REQUIREMENT:
Nothing but the pictures gets dropped; retype every entry exactly.

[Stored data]
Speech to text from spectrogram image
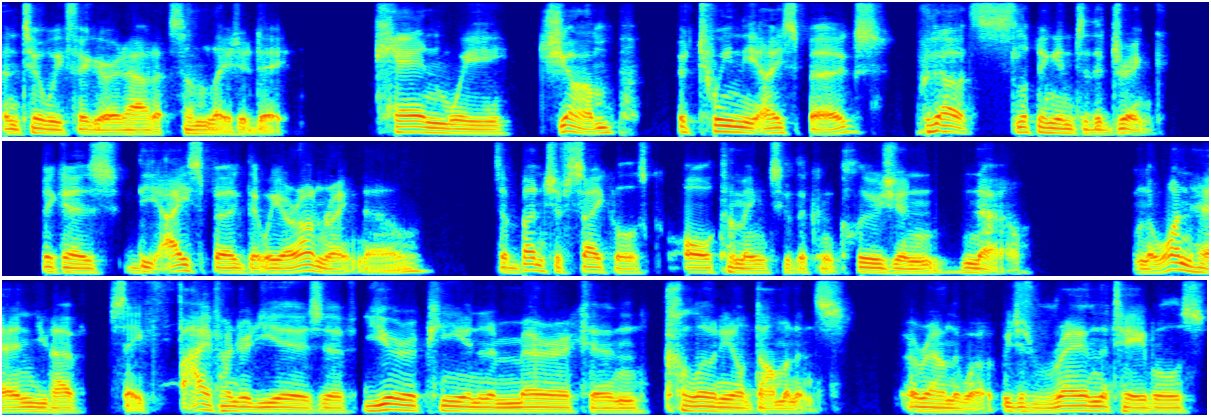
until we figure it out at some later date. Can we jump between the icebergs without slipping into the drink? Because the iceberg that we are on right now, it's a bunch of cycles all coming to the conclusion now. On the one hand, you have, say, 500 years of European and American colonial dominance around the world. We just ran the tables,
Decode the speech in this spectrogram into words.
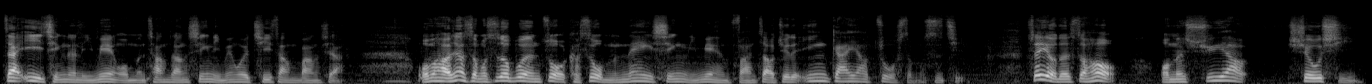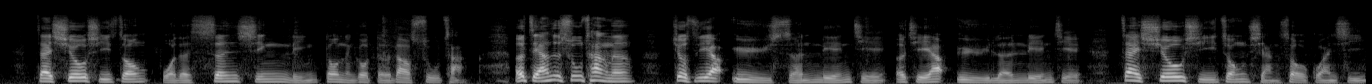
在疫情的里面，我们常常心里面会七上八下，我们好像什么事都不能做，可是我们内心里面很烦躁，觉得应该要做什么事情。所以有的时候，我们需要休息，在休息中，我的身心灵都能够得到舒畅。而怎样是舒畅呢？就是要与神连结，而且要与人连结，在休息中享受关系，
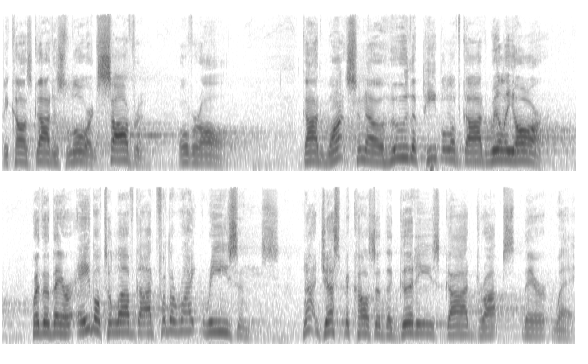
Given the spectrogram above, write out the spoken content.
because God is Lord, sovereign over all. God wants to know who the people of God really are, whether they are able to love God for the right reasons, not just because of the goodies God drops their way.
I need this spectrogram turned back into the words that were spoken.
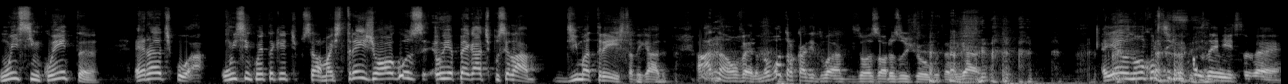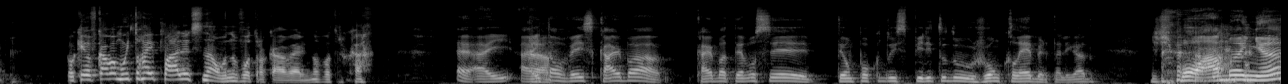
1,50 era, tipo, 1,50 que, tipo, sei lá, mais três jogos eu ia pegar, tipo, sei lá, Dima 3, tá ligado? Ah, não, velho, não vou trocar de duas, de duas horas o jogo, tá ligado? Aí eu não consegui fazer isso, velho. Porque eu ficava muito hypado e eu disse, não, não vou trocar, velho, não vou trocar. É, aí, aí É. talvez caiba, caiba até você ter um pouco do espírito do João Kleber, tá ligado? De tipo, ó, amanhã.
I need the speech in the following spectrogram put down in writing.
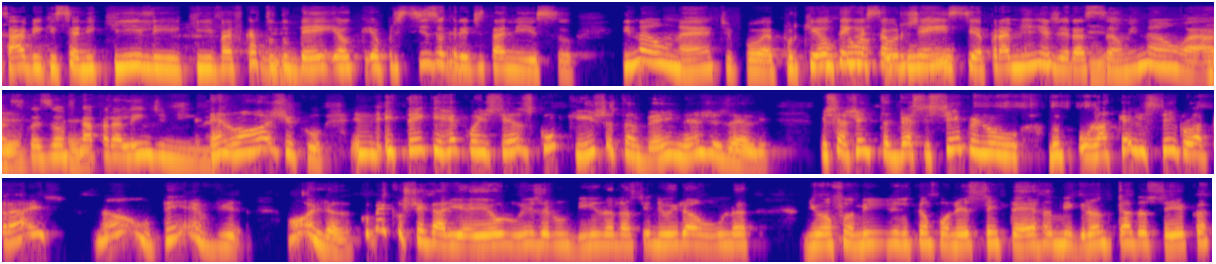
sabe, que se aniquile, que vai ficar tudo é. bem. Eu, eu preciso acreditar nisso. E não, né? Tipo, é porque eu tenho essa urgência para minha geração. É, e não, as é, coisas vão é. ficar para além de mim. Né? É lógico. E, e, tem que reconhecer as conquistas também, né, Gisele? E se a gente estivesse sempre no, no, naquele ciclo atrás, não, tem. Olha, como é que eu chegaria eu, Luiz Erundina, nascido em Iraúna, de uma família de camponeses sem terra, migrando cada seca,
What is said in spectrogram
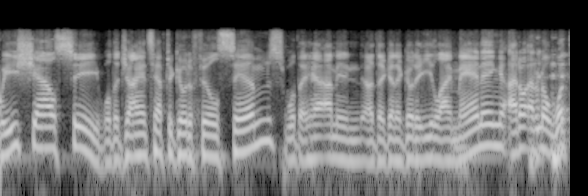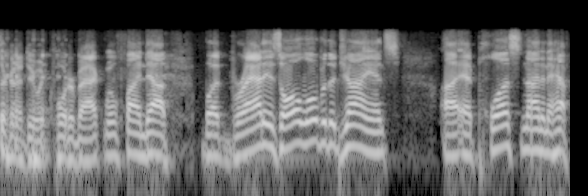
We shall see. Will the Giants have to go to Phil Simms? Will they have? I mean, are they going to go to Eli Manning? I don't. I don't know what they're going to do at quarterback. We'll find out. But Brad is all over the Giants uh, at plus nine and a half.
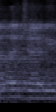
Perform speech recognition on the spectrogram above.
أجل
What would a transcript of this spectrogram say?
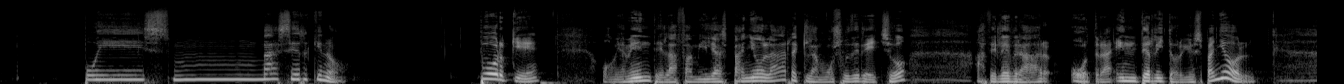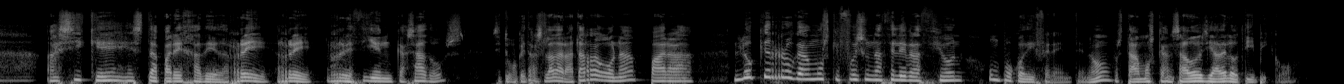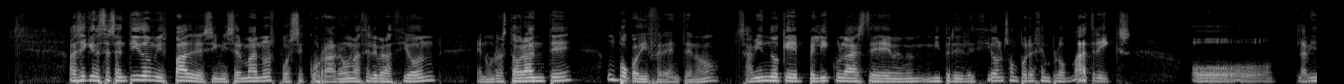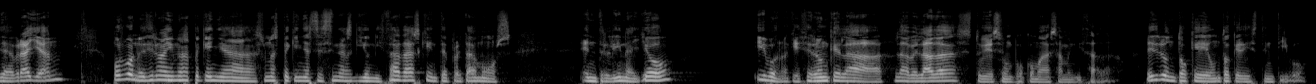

EXERCISE OUTPUT:
Speech to text from spectrogram image
until we figure it out at some later date. Can we jump between the icebergs without slipping into the drink? Because the iceberg that we are on right now, it's a bunch of cycles all coming to the conclusion now. On the one hand, you have, say, 500 years of European and American colonial dominance around the world. We just ran the tables,
Decode the speech in this spectrogram into words.
在疫情的里面，我们常常心里面会七上八下，我们好像什么事都不能做，可是我们内心里面很烦躁，觉得应该要做什么事情。所以有的时候，我们需要休息，在休息中，我的身心灵都能够得到舒畅。而怎样是舒畅呢？就是要与神连结，而且要与人连结，在休息中享受关系，
Given the spectrogram above, write out the spoken content.
because God is Lord, sovereign over all. God wants to know who the people of God really are, whether they are able to love God for the right reasons, not just because of the goodies God drops their way.
I need this spectrogram turned back into the words that were spoken.
1,50 era, tipo, 1,50 que, tipo, sei lá, mais três jogos eu ia pegar, tipo, sei lá, Dima 3, tá ligado? Ah, não, velho, não vou trocar de duas, de duas horas o jogo, tá ligado? Aí eu não consegui fazer isso, velho. Porque eu ficava muito hypado e eu disse, não, não vou trocar, velho, não vou trocar. É, aí, aí É. talvez caiba, caiba até você ter um pouco do espírito do João Kleber, tá ligado? De tipo, ó, amanhã.
I need the speech in the following spectrogram put down in writing.
sabe, que se aniquile, que vai ficar tudo é. bem. Eu, eu preciso acreditar nisso. E não, né? Tipo, é porque eu tenho essa urgência para minha geração. É, e não, as é, coisas vão é. ficar para além de mim. Né? É lógico. E, e, tem que reconhecer as conquistas também, né, Gisele? E se a gente estivesse sempre no, no, naquele ciclo atrás, não, tem. Olha, como é que eu chegaria eu, Luiz Erundina, nascido em Iraúna, de uma família de camponeses sem terra, migrando cada seca,
What is said in spectrogram
We shall see. Will the Giants have to go to Phil Simms? Will they have? I mean, are they going to go to Eli Manning? I don't. I don't know what they're going to do at quarterback. We'll find out. But Brad is all over the Giants uh, at plus nine and a half.
Perform speech recognition on the spectrogram above.
أجل
What would a transcript of this spectrogram say?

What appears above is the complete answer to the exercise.